• [Extracted data entries]
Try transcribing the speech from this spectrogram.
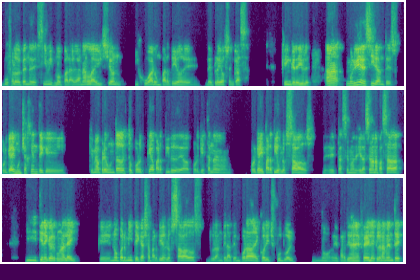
Buffalo depende de sí mismo para ganar la división y jugar un partido de, de playoffs en casa. Qué increíble. Ah, me olvidé decir antes, porque hay mucha gente que, que me ha preguntado esto, ¿por qué a partir de, por qué están a- por qué hay partidos los sábados desde esta semana, desde la semana pasada? Y tiene que ver con una ley que no permite que haya partidos los sábados durante la temporada de college football, no partidos de NFL claramente,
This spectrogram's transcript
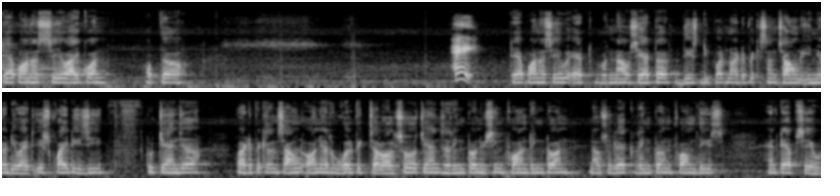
tap on a save icon of the Hey, tap on a save at now set uh, this default notification sound in your device. It's quite easy to change uh, notification sound on your Google Pixel. Also change ringtone using phone ringtone. Now select ringtone from this and tap save.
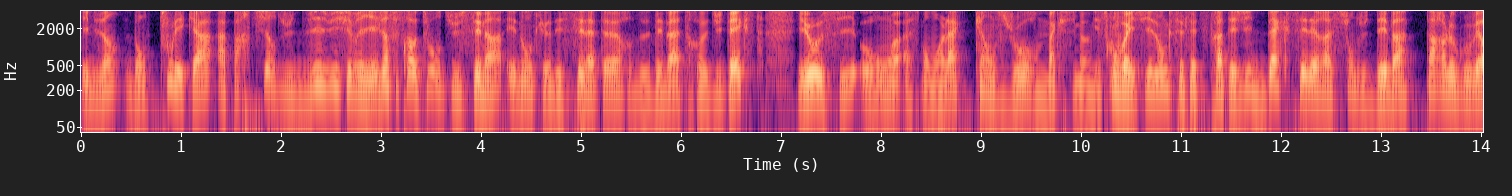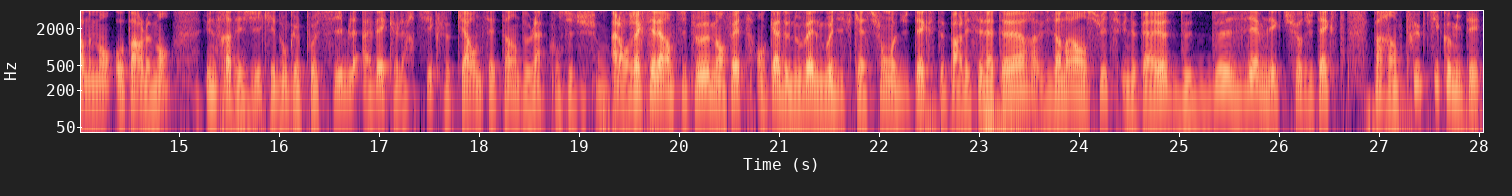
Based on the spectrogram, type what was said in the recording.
eh bien dans tous les cas, à partir du 18 février, eh bien ce sera au tour du Sénat et donc des sénateurs de débattre du texte et eux aussi auront à ce moment-là 15 jours maximum. Et ce qu'on voit ici donc, c'est cette stratégie d'accélération du débat par le gouvernement au Parlement une stratégie qui est donc possible avec l'article 47.1 de la Constitution. Alors j'accélère un petit peu, mais en fait, en cas de nouvelle modification du texte par les sénateurs, viendra ensuite une période de deuxième lecture du texte par un plus petit comité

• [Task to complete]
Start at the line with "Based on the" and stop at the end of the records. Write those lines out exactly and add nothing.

• [Answer area]
Based on the spectrogram, type what was said in the recording.
eh bien dans tous les cas, à partir du 18 février, eh bien ce sera au tour du Sénat et donc des sénateurs de débattre du texte et eux aussi auront à ce moment-là 15 jours maximum. Et ce qu'on voit ici donc, c'est cette stratégie d'accélération du débat par le gouvernement au Parlement une stratégie qui est donc possible avec l'article 47.1 de la Constitution. Alors j'accélère un petit peu, mais en fait, en cas de nouvelle modification du texte par les sénateurs, viendra ensuite une période de deuxième lecture du texte par un plus petit comité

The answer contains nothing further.